Deposit taking institution, such as banks and building societies are required to hold sufficient regulatory capital to ensure that they can at all times cover unexpected losses, for instance if borrowers fail to repay their loans, and keep themselves solvent during a period of severe financial stress, so they can at all times repay their depositors.

Firms can use either core equity tier one (CET1), additional tier one or tier two capital, to satisfy their regulatory capital minima. These different types of capital have different loss-absorbing  characteristics and funding costs. The most loss absorbing CET1 is understandably the most expensive for a bank to access

This capital ensures the safety and soundness of individual firms and the stability of the financial system as a whole.

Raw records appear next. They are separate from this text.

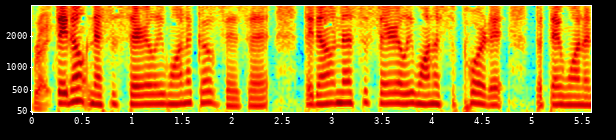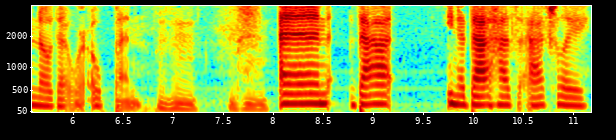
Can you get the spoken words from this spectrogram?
Right. They don't necessarily want to go visit. They don't necessarily want to support it, but they want to know that we're open. And that, you know, that has actually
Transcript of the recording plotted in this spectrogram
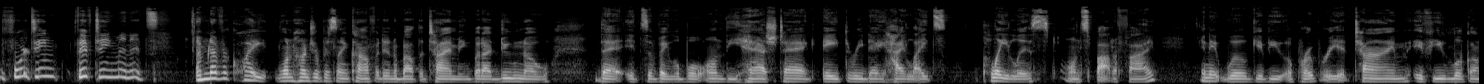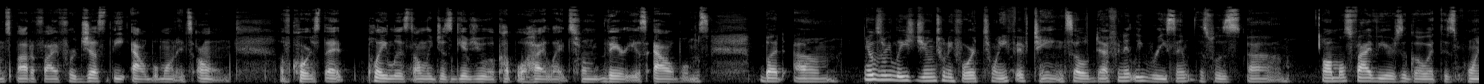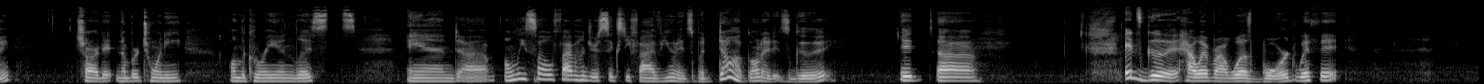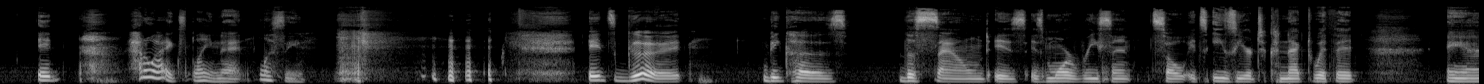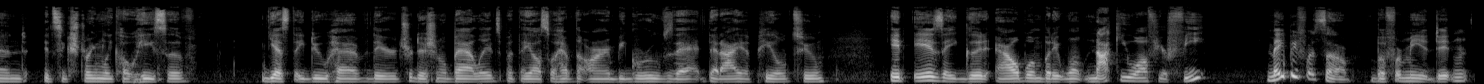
14, 15 minutes I'm never quite 100% confident about the timing, but I do know that it's available on the hashtag A3Day Highlights playlist on Spotify. And it will give you appropriate time if you look on Spotify for just the album on its own. Of course, that playlist only just gives you a couple highlights from various albums. But um, it was released June 24th, 2015, so definitely recent. This was um, almost five years ago at this point. Charted number 20 on the Korean lists and uh, only sold 565 units, but doggone it, it's good. It uh, it's good. However, I was bored with it. It. How do I explain that? Let's see. it's good because the sound is is more recent, so it's easier to connect with it, and it's extremely cohesive yes, they do have their traditional ballads, but they also have the R&B grooves that that I appeal to. It is a good album, but it won't knock you off your feet. Maybe for some, but for me it didn't.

The UK Finance Prudential, Reporting and Tax team works with members to ensure that the Prudential Regulation Authority, which implements international standards set by the Basel Committee on Banking Supervision  (BCBS) are proportionate and can be operationalised. The BCBS Framework sets requirements in relation to the three ‘Pillar One’ risk categories. These are credit risk, market risk and operational risk, which represent the most significant risk that banks face.

Banks calculate the capital requirements for each category of risk either using a ‘standardised’ approach, or alternatively and subject to regulatory approval, an approach which allows them to use their own internal estimates to determine capital requirements.

Banks are also required to hold capital against ‘Pillar 2’ risks   which are underestimated or not covered by Pillar 1 such as such as strategic risk, business model risk and reputational risk, which are captures and assessed, alongside Pillar 1 risks in a firms Independent Capital Adequacy assessment Process.

For more information on the team’s work in bank capital contact either: